Sources have noted that Friday’s leak check did result in a small leak, so small that it was initially thought to be nothing more than noise in the detection system, though it is possible that due to the troublesome history of the GUCP of late, managers decided the system should be dismantled to be absolutely sure everything appears as it should.
UPDATE: Although note of a separate leak – after Friday’s schedule leak checks and ahead of Monday morning – was listed at this time. The NTD did cite a small leak being noted during helium leak checks on Monday.
GUCP leaks caused scrubs on both STS-119 and STS-127 in 2009, prior to being the reason STS-133 scrubbed during the transition from reduced fast fill to topping of the LH2 tank during tanking, when a leak was detected – exceeding the 40,000 PPM limit in the Launch Commit Criteria (LCC – HAZ-9).
While the observed cracks on ET-137’s LO2/Intertank flange stringers – seen after the scrub was called – have been the main focus of attention since the scrub, a root cause for the GUCP leak was successfully found via concentricity measurements, which spotted a misalignment in the system.
With engineers called to “clock” the GUCP’s placement on the tank – and a new two-part flight seal installed – engineers were provided with “free” test of the GUCP via December 17 Tanking Test. This test was called for to aid the investigation into the stringer cracks, but showed the GUCP did not leak at any point during the tanking, adding confidence to the mitigation procedure.
It is likely that the call to disassemble the GUCP at the pad is solely to protect against any potential issues during the tanking for launch next month, with enough contingency time in the pad flow to allow the work to take place without any impact to the NET (No Earlier Than) February 24 launch date.
Once the hardware has been re-installed, engineers will be able to carry out another leak check to confirm the health of the system.

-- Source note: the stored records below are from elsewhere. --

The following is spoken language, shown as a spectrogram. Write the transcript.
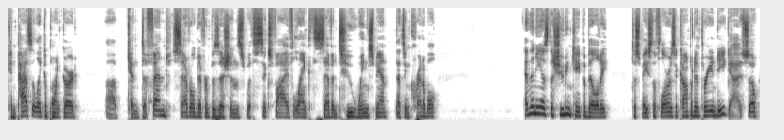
Can pass it like a point guard, uh, can defend several different positions with 6'5 length, 7'2 wingspan. That's incredible. And then he has the shooting capability to space the floor as a competent 3 and D guy. So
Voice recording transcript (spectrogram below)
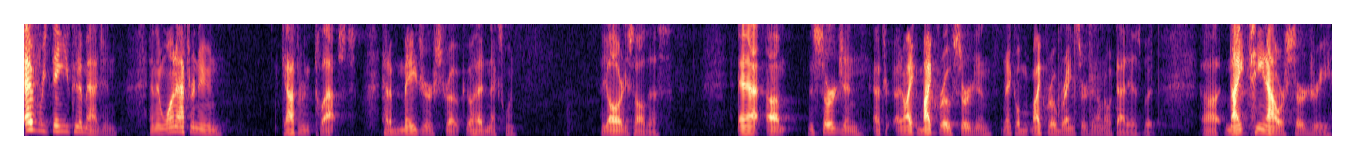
everything you could imagine. And then one afternoon, Katherine collapsed, had a major stroke. Go ahead, next one. Y'all already saw this. And um, the surgeon, after a microsurgeon, micro, micro brain surgeon, I don't know what that is, but uh, 19 hour surgery,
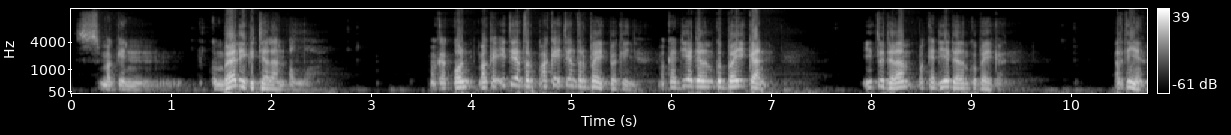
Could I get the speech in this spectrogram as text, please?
semakin kembali ke jalan Allah. Maka maka itu yang ter, maka itu yang terbaik baginya. Maka dia dalam kebaikan. Itu dalam maka dia dalam kebaikan. Artinya,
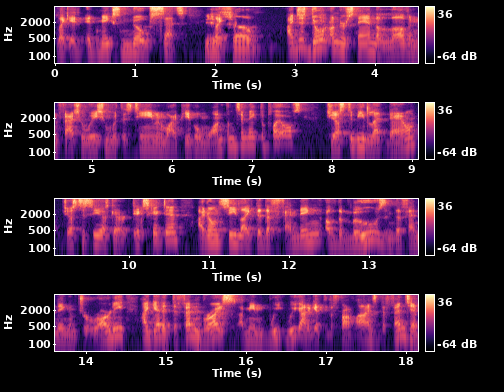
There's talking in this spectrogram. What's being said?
Like it, it makes no sense. Yeah, like so. I just don't understand the love and infatuation with this team and why people want them to make the playoffs just to be let down, just to see us get our dicks kicked in. I don't see like the defending of the moves and defending of Girardi. I get it. Defend Bryce. I mean, we, we got to get to the front lines and defend him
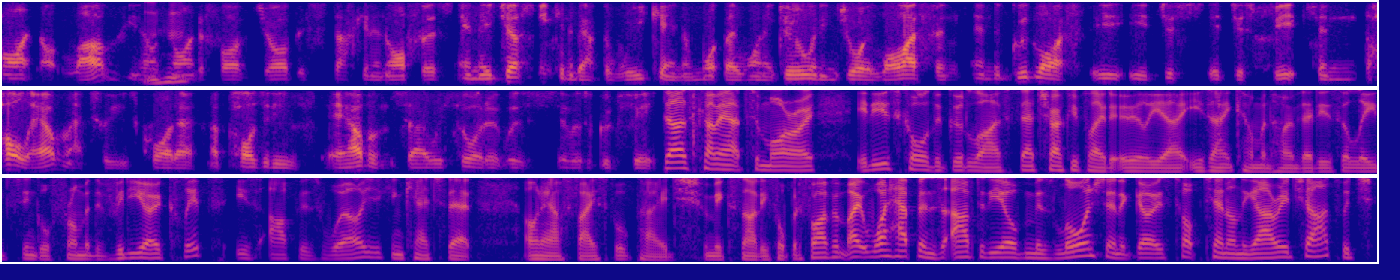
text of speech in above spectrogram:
might not love. You know, Mhm. a nine to five job. They're stuck in an office, and they're just thinking about the weekend and what they want to do and enjoy life. And and the Good Life, it, it just it just fits. And the whole album actually is quite a, a positive album. So we thought it was it was a good fit. does come out tomorrow. It is called The Good Life. That track we played earlier is Ain't Coming Home. That is the lead single from it. The video clip is up as well. You can catch that on our Facebook page for Mix 94.5. And mate, what happens after the album is launched and it goes top 10 on the ARIA charts, which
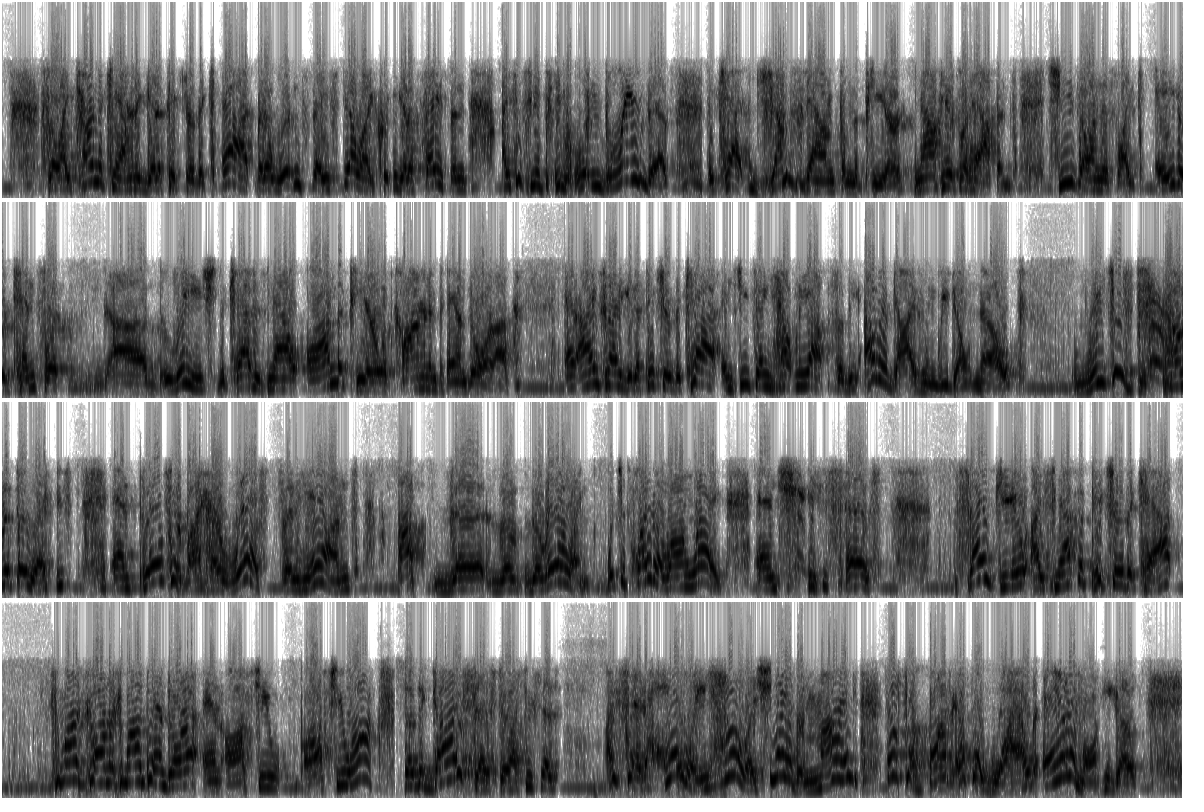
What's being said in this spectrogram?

(Further updates and articles will follow. Refer to live coverage threads linked above. L2 members refer to STS-133 live coverage sections for internal coverage, presentations, images and and updates from engineers and managers. Images used, Larry Sullivan MaxQ Entertainment/NASASpaceflight.com and via L2 acquired PRCB presentations).